How Does Olaplex Work?

How Does Olaplex Work?

Olaplex is a line of hair products that markets bond building as its differing factor. Olaplex is one of many products that attempt to solve some of the common issues seen in the hair care industry by claiming to repair, strengthen, and hydrate all hair types, but how exactly does it accomplish this?

Each strand of hair, or more precisely, the hair shaft, consists of three layers: the cuticle, cortex, and medulla which are anchored in the skin via a tiny organ called the follicle. The cuticle is the outer most layer of the hair shaft, and the core of the hair shaft is the medulla. Inside of the medulla are compounds called keratin proteins, which group together to form long bundles. There are many molecular compounds contributing to the structures of the keratin proteins and the particular manner in which they attach to one another determines the integrity, therefore the strength of the hair strand.

This attaching of compounds within the hair shaft is really the phenomena of bonding. Bonding is determined by the strength of attraction between atoms and other subatomic structures. Maintaining the bonds between the sulfur atoms is key to reducing fragility or hair breaking. Styling practices using bleach, relaxers, or heat manipulation can cause hair health overall to become very fragile and weak. Olaplex claims to “reconnect broken disulfide sulfur bonds in the hair”. Olaplex is marketed as a bond multiplier, which is primarily meant to limit the damage caused during bleaching sessions but should improve the overall strength of the hair. The active ingredient in Olaplex is a compound that forms an artificial bridge between two sulfur endpoints on the keratin bundles within the hair shaft. The newly reconnected sulfur bonds return the hair to its original structural integrity. 

The claims of this product haven’t been officially investigated by any governing bodies but many reviews and side by side comparisons have shown that Olaplex delivers dramatically improved results over traditional products like mineral oil, and colorpHlex, and b3 Brazilian Bond Builder. These products were compared to Olaplex in a study carried out by the American Board of Certified Haircolorist in a recent newsletter.
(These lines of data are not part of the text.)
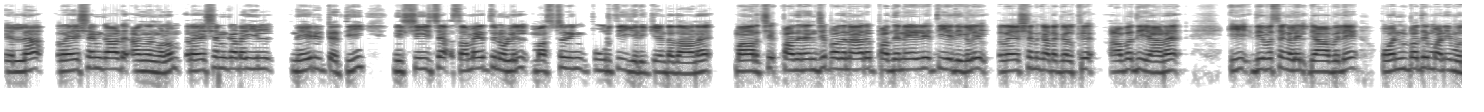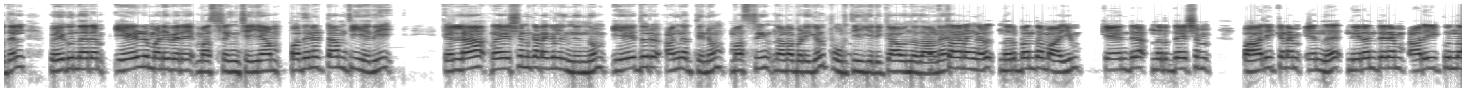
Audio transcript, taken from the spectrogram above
എല്ലാ റേഷൻ കാർഡ് അംഗങ്ങളും റേഷൻ കടയിൽ നേരിട്ടെത്തി നിശ്ചയിച്ച സമയത്തിനുള്ളിൽ മസ്റ്ററിംഗ് പൂർത്തീകരിക്കേണ്ടതാണ്. മാർച്ച് പതിനഞ്ച് പതിനാറ് പതിനേഴ് തീയതികളിൽ റേഷൻ കടകൾക്ക് അവധിയാണ്. ഈ ദിവസങ്ങളിൽ രാവിലെ ഒൻപത് മണി മുതൽ വൈകുന്നേരം ഏഴ് മണി വരെ മസ്റ്ററിംഗ് ചെയ്യാം. പതിനെട്ടാം തീയതി എല്ലാ റേഷൻ കടകളിൽ നിന്നും ഏതൊരു അംഗത്തിനും മസ്റ്ററിംഗ് നടപടികൾ പൂർത്തീകരിക്കാവുന്നതാണ്. സ്ഥാനങ്ങൾ നിർബന്ധമായും കേന്ദ്ര നിർദ്ദേശം പാലിക്കണം എന്ന് നിരന്തരം അറിയിക്കുന്ന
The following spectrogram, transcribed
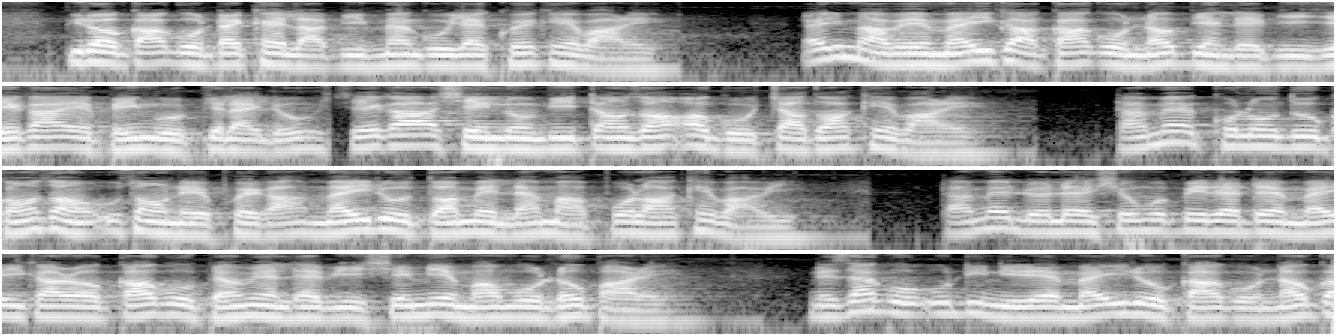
။ပြီးတော့ကားကိုတိုက်ခိုက်လာပြီးမှန်ကိုရိုက်ခွဲခဲ့ပါတယ်။အဲ့ဒီမှာပဲမက်အီကကားကိုနောက်ပြန်လှည့်ပြီးရဲကားရဲ့ဘိန်းကိုပစ်လိုက်လို့ရဲကားအချိန်လွန်ပြီးတောင်ဆောင်အောက်ကိုကျသွားခဲ့ပါတယ်။ဒါမဲ့ခိုလုံသူခေါင်းဆောင်ဦးဆောင်တဲ့ဖွဲ့ကမက်အီတို့သွားမဲ့လမ်းမှာပေါ်လာခဲ့ပါပြီ။ဒါမဲ့လွယ်လွယ်ရှုံးမပေးတတ်တဲ့မက်အီကတော့ကားကိုပြောင်းပြန်လှည့်ပြီးရှင်းပြမောင်းဖို့လုပ်ပါတယ်။နေဆက်ကိုဥတီနေတဲ့မက်အီတို့ကားကိုနောက်က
Currently, many salons are using the products in bleaching treatments to prevent hair damage.

Olaplex has 5 different product offerings conveniently numbered 1 through 5. Product 1 is called No. 1 Bond Multiplier. Of all of the products, No. 1 has the highest concentration of the active ingredient that creates the artificial bridges within the hair shaft. Olaplex has provided a mixing chart for the varying ways this product could be applied in hopes to reduce damage from bleaches, glosses, toners, and hair colors. The second product is called No. 2 Bond Perfector. This product is for professional use only. It is intended to repair any damage missed during the application of the first product. From the ingredient list, the first product and the second are very similar and the companies option for tailoring products directly to hair care professionals. Whereas the third product, No. 3 Hair Perfector is almost the same as No. 2 but at a lower concentration of the active ingredient. This product is marketed as a take-home treatment but has the exact same usage instructions and ingredient list as No 2.  As well as the first product. 
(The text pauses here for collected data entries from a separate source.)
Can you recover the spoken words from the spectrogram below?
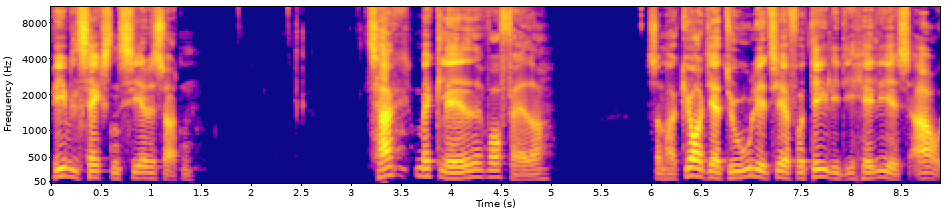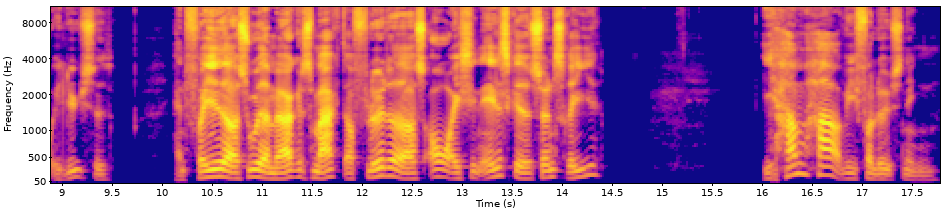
Bibelteksten siger det sådan. Tak med glæde, vor Fader, som har gjort jer duelige til at få del i de helliges arv i lyset. Han friede os ud af mørkets magt og flyttede os over i sin elskede søns rige. I ham har vi forløsningen,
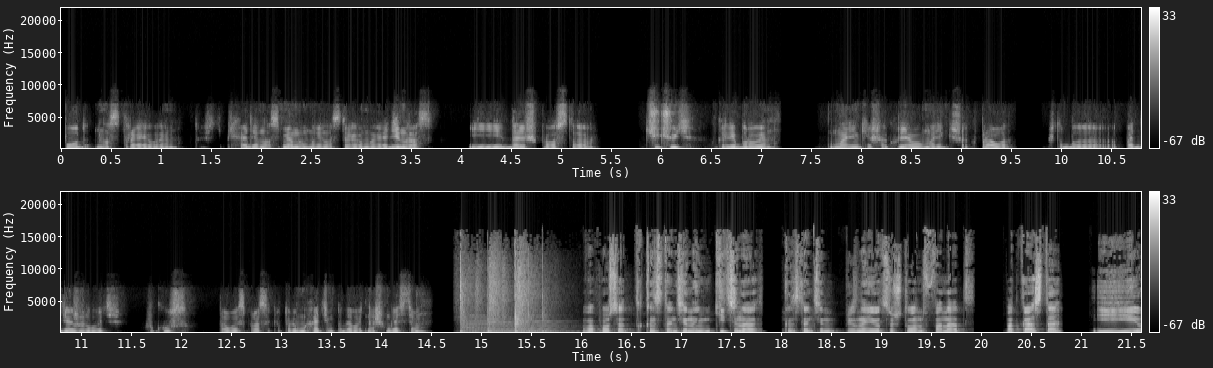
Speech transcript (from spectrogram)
поднастраиваем. То есть, приходя на смену, мы настраиваем ее один раз, и дальше просто чуть-чуть калибруем. Маленький шаг влево, маленький шаг вправо, чтобы поддерживать вкус того эспрессо, который мы хотим подавать нашим гостям. Вопрос от Константина Никитина. Константин признается, что он фанат подкаста, и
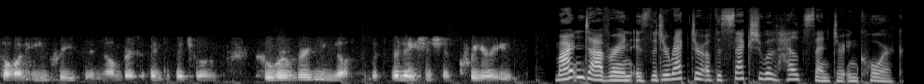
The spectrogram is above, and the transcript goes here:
saw an increase in numbers of individuals who were ringing us with relationship queries. Martin Davoren is the director of the Sexual Health Centre in Cork,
Product No. 4 is a shampoo marketed as Bond Maintenace Shampoo and has an incredibly long ingredient list.  There are an impressive amount of surfactants and cleansers along with several essential oils and preservatives. Interestingly this shampoo features multiple hydrating oils and nutrient-rich  ingredients used to seal within the newly reformed bonds moisture adding to the overall health of the hair.  Product 5 is their conditioner which is also full of ingredients like essential oils, carrier oils, preservatives to maintain freshness, similar to many heavy moisturizing conditioners. This particular conditioner doesn’t have many silicones in the ingredients that are designed specifically to coat the hair but instead more ingredients that penetrate and absorb into the shaft of the hair providing either nutrients or moisture.

Olaplex products feature the active ingredient in each product with No. 1 having the highest concentration. There were a few tales of caution seen in user reviews for this product. Some stylist revealed that this product is not recommended for hair that isn’t damaged.  Overuse or use on non-damaged healthy hair seemed to make the hair brittle and slower to absorb color or take to bleaching. In healthy hair, the cuticle, which structure is similar to shingles on a roof, are usually laying flat. The cuticle can be raised along the hair shaft exposing the cortex and medulla. When the cuticle is exposed moisture can freely move in and out of the hair shaft as well as the Olaplex products. If the cuticles are closed the product will just coat the hair leading to product buildup and potential irritation on the scalp. 

Olaplex is a chemist formulated repair solution for damaged hair. Utilization of this system should repair the damage through reconnecting the sulfur bonds within the hair shaft. Hair will be stronger and able to withstand the abuse from chemical, mechanical, and heat sources.

Sources: ROBBINS, CLARENCE R. Chemical and Physical Behavior of Human Hair. 5th ed., SPRINGER, 2016. Leidamarie, Leidamarie. “Helix Magazine.” The Science of Curls | Helix Magazine, 20 May 2014, helix.northwestern.edu/blog/2014/05/science-curls.